World and Nation

UN chief says Syria is failing to adhere to peace plan

BEIRUT — The secretary-general of the United Nations gave a dark appraisal of the Syria conflict Thursday, accusing its government of failing to carry out nearly every element of the peace plan that took effect a week ago, obstructing work by an advance team of cease-fire monitors and doing nothing to alleviate an intensifying humanitarian crisis on the ground.

The appraisal, made at the United Nations by Secretary-General Ban Ki-moon, came as new pressure on the Syria government was looming from Paris, where U.S. Secretary of State Hillary Rodham Clinton, attending a meeting of the Friends of Syria coalition of countries seeking to aid the Syrian opposition, called for a new Security Council resolution to enforce sanctions on President Bashar Assad’s government.

In her remarks, Clinton acknowledged such a resolution was likely to be vetoed by Russia, a staunch supporter of Assad, but that even Russia had recognized “that we are not in a static situation but a deteriorating one.”

She also hinted at a possible NATO role in the conflict because of Syrian shelling last week across the border into Turkey, a NATO member, where thousands of Syrian refugees and armed anti-Assad groups have sought sanctuary. She said Turkey had discussed such an option at a NATO ministerial meeting in Brussels this week. Under an article in the NATO treaty, an attack on one member can be construed to be an attack on all.

In a statement from the Paris meeting, the Friends of Syria group, which includes the United States, France, Britain, Saudi Arabia and Turkey, said if the peace plan failed, “the U.N. Security Council and international community would have to look at other options.”

The developments amounted to a ramping up of rhetoric aimed at pressuring Assad, but it was unclear if it would force him to change his behavior in seeking to crush his opponents in the conflict, in which more than 9,000 people have been killed.

Ban said an initial lull in violence between Syrian forces and anti-government fighters had all but disappeared. Nonetheless, Ban told reporters at the United Nations that he had recommended that the Security Council authorize sending up to 300 military observers to Syria to act as cease-fire monitors.

He also said the Syrian authorities had assured him that these observers would have freedom of movement throughout all areas of the country affected by the 13-month-old uprising against Assad.

“For the mission to succeed, we require the Syrian government’s full cooperation, particularly in ensuring the full freedom of movement and unfettered access and safety and security of personnel, as well as the use of key enabling assets such as helicopters and other transportation,” Ban said.

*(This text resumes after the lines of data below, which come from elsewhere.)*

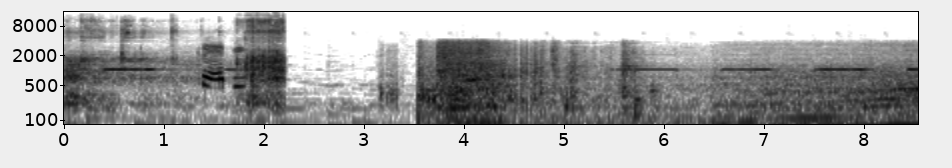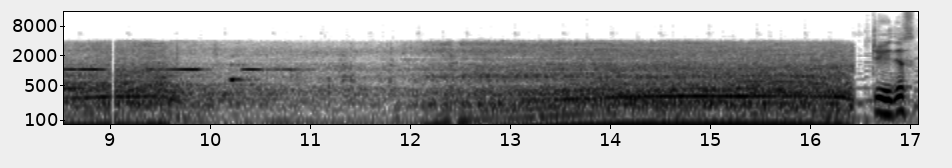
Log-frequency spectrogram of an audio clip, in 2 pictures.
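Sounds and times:
backhoe reversing alarm beeps: 0.4s - 2.0s, 5.5s - 11.0s
backhoe engine rumble: 3.6s - 16.4s.

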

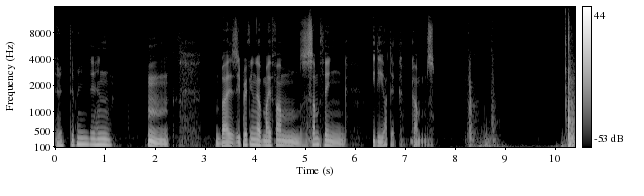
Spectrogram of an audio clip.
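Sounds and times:
speech: 0.0s - 1.2s, 1.8s - 7.6s
door rattling: 8.2s - 9.4s, 10.0s - 10.4s
door splintering open with a loud bang: 10.1s - 10.4s
heavy thumps on a door being forced open: 10.2s - 10.4s.

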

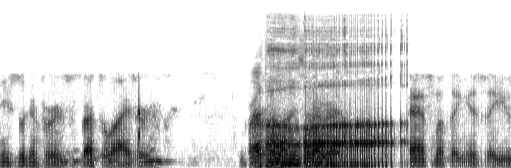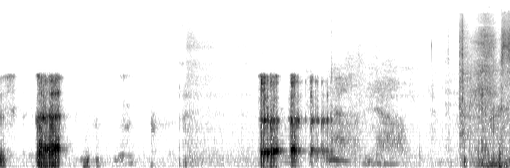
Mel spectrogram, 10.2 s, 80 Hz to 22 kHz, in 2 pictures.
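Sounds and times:
speech: 0.2s - 1.8s, 2.4s - 6.1s
person burping loudly: 2.5s - 4.2s, 5.5s - 6.5s, 7.7s - 8.5s.

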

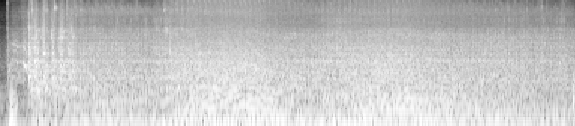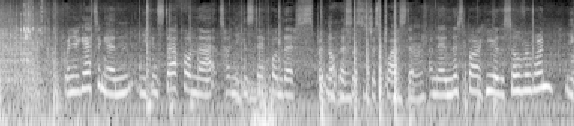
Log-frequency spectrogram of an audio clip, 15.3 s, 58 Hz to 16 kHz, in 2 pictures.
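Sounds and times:
light aircraft engine starting and idling: 0.0s - 8.7s
speech: 8.6s - 15.3s.

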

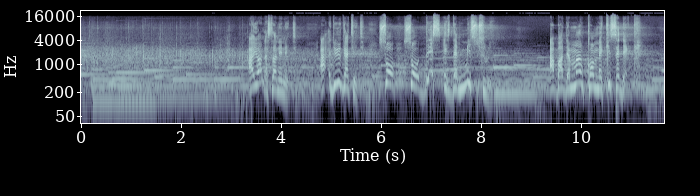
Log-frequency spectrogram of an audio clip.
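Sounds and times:
large crowd applauding: 0.0s - 4.1s
sustained keyboard chords: 0.0s - 11.6s
speech: 3.4s - 8.6s, 9.4s - 11.3s.

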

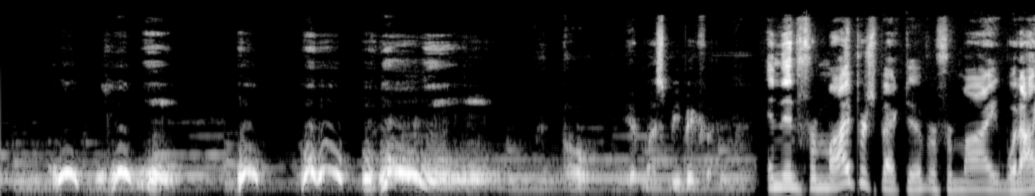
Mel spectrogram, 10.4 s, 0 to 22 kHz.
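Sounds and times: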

But he also said the issue of transportation, as well as the nationalities of the cease-fire observers themselves, had not yet been resolved with the Syrian government.